ABOUT THE SPEAKER: Christa Young Watson earned her BS in Biology from N.C. A&T in 1999 and MS, magna cum laude, from A&T in 2004, also in Biology. She was a 2010-2011 Kannapolis Scholar and a 2011 American Thoracic Society Minority Trainee Travel Award recipient. Watson is a graduate research fellow with the NSF Engineering Research Center for Revolutionizing Metallic Biomaterials and recently accepted a NIH Postdoctoral Training Grant at the Harvard School of Public Health beginning this fall. She’ll focus on the implications of nanomaterial exposures on lung biology.
Did you feel that earthquake around 2 p.m.? The epicenter was in central Virginia; it registered 5.9 on the Richter scale. Details are at http://earthquake.usgs.gov/earthquakes/dyfi/events/us/c0005ild/us/index.html. There’s also a form you can submit to report what you experienced. The IRC trembled a bit, enough for everyone on the fourth floor to notice.
“The social realities of African American men are far from ordinary and difficulties are abundant. Consequently, their impediments, failures, adversities, setbacks, frustrations, and inequities are exaggerated when compared to women or men of another race or ethnicity.
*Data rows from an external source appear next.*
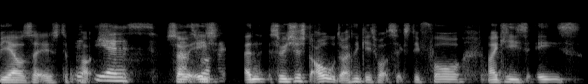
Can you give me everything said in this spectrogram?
Bielsa is to Poch. Yes. So that's he's right. and so he's just older. I think he's what 64. Like he's he's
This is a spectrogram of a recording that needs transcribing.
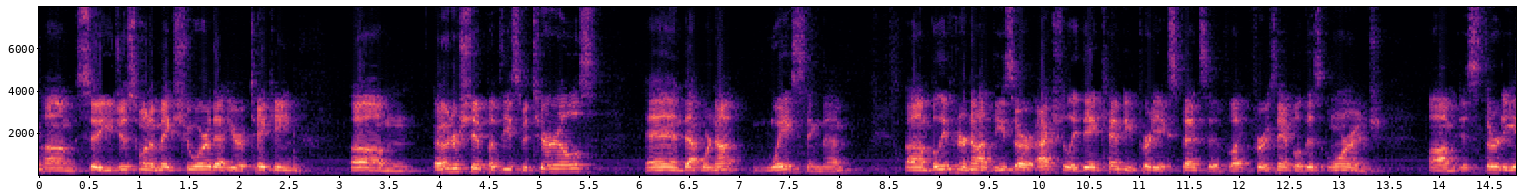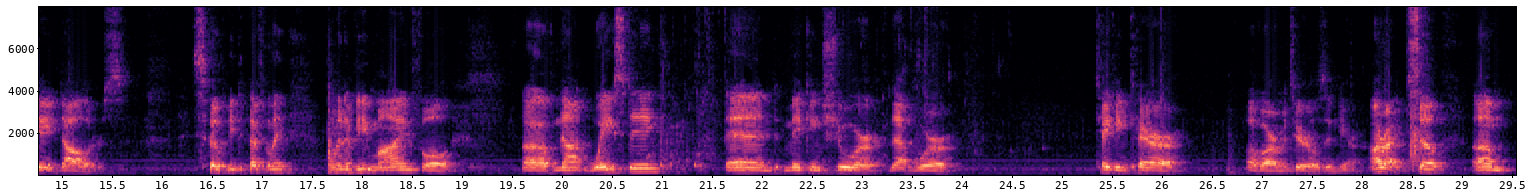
Um, so you just want to make sure that you're taking um, ownership of these materials and that we're not wasting them. Um, believe it or not, these are actually, they can be pretty expensive. Like, for example, this orange um, is $38. So we definitely want to be mindful of not wasting and making sure that we're taking care of our materials in here. All right, so um,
For a group that arguably faces the greatest challenges in education, research should be conducted, and made readily available, that offers practical and comprehensive solutions to defuse the negative perceptions of, what seems, a majority of this group’s members.”
Dr. Richard Noble of the Department of Mathematics is saying those words and taking his own advice in “Mathematics Self-Efficacy and African American Male Students: An Examination of Two Models of Success,” published in the Journal of African American Males in Education (Summer 2011, Volume 2, Issue 2).
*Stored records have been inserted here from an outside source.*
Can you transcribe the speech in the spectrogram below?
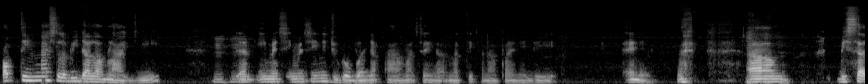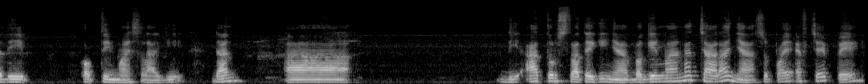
optimize lebih dalam lagi Mhm. dan image-image ini juga banyak amat saya nggak ngerti kenapa ini di anyway Em, bisa di optimize lagi dan eh, diatur strateginya bagaimana caranya supaya FCP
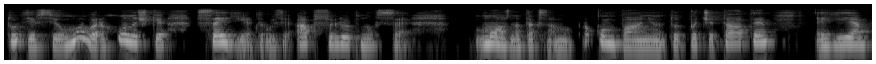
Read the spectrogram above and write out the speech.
Тут є всі умови, рахуночки, все є, друзі, абсолютно все. Можна так само про компанію тут почитати. Є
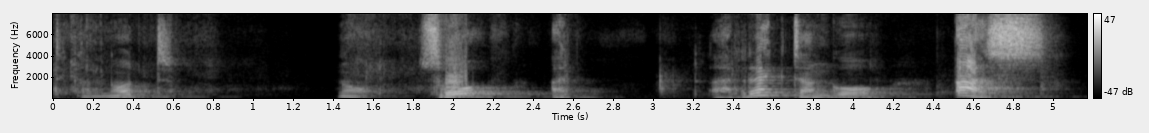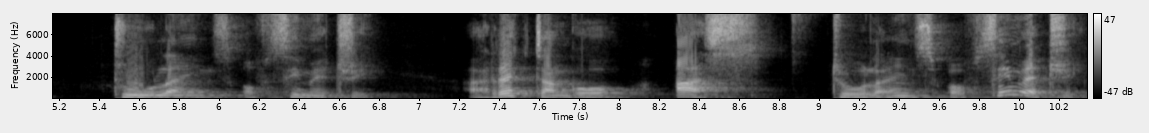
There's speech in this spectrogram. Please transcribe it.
it cannot. No. So, a, a rectangle has two lines of symmetry. A rectangle has two lines of symmetry.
Noble notes that there’s no shortage of documentation of the failures of young African American men, but far less on those who have success in academic settings (although the literature on that point is growing). His article explores the personal stories of African American men who excelled in mathematics to understand the impact of their self-efficacy beliefs on their motivation and later academic achievement in math at the postsecondary level.
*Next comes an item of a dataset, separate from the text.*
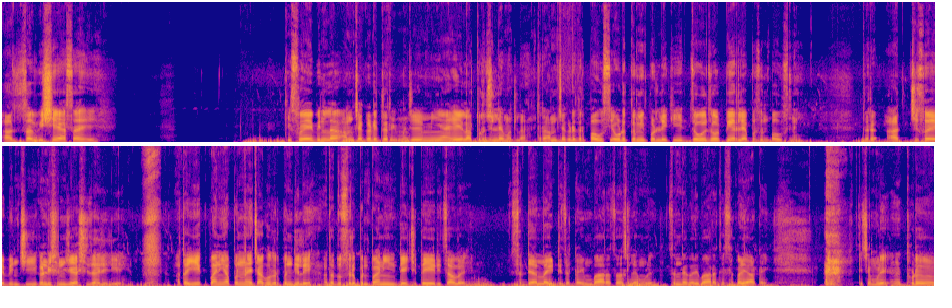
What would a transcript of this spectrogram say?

Conclusion: “General analyses of autobiographies and interviews revealed that enactive attainment and vicarious experience were influential sources for these African American men’s self-efficacy beliefs and were supported by family, friends, and peers.”
Going beyond that overall finding, Noble’s work finds vicarious experience appeared to be a stronger force with the men he studied, which supports some previous findings and may differ from others.
The National Science Foundation has informed the Engineering Research Center that it will fully fund the ERC’s $4 million request for fiscal 2012. On top of that, the agency’s rave review of the ERC’s first three years has resulted in the likely extension of the project for at least three years beyond the ERC’s original five-year horizon.
The Business Journal has all the details at the top of the front page of this week’s edition (available in print and to subscribers on the newspaper’s website). A news release from the university also has the details.
“A research grant application from a black scientist to the federal National Institutes of Health is markedly less likely to win approval than one from a white scientist, a new study reported on Thursday.
“Even when the researchers made statistical adjustments to ensure they were comparing apples to apples — that is, scientists at similar institutions with similar academic track records — the disparity persisted. A black scientist was one-third less likely than a white counterpart to get a research project financed, the study found. …
“The findings will be published in Friday’s issue of the journal Science.
“At the N.I.H., which commissioned the study, top officials said they would follow up to figure out the causes of the disparity and take steps to fix it.”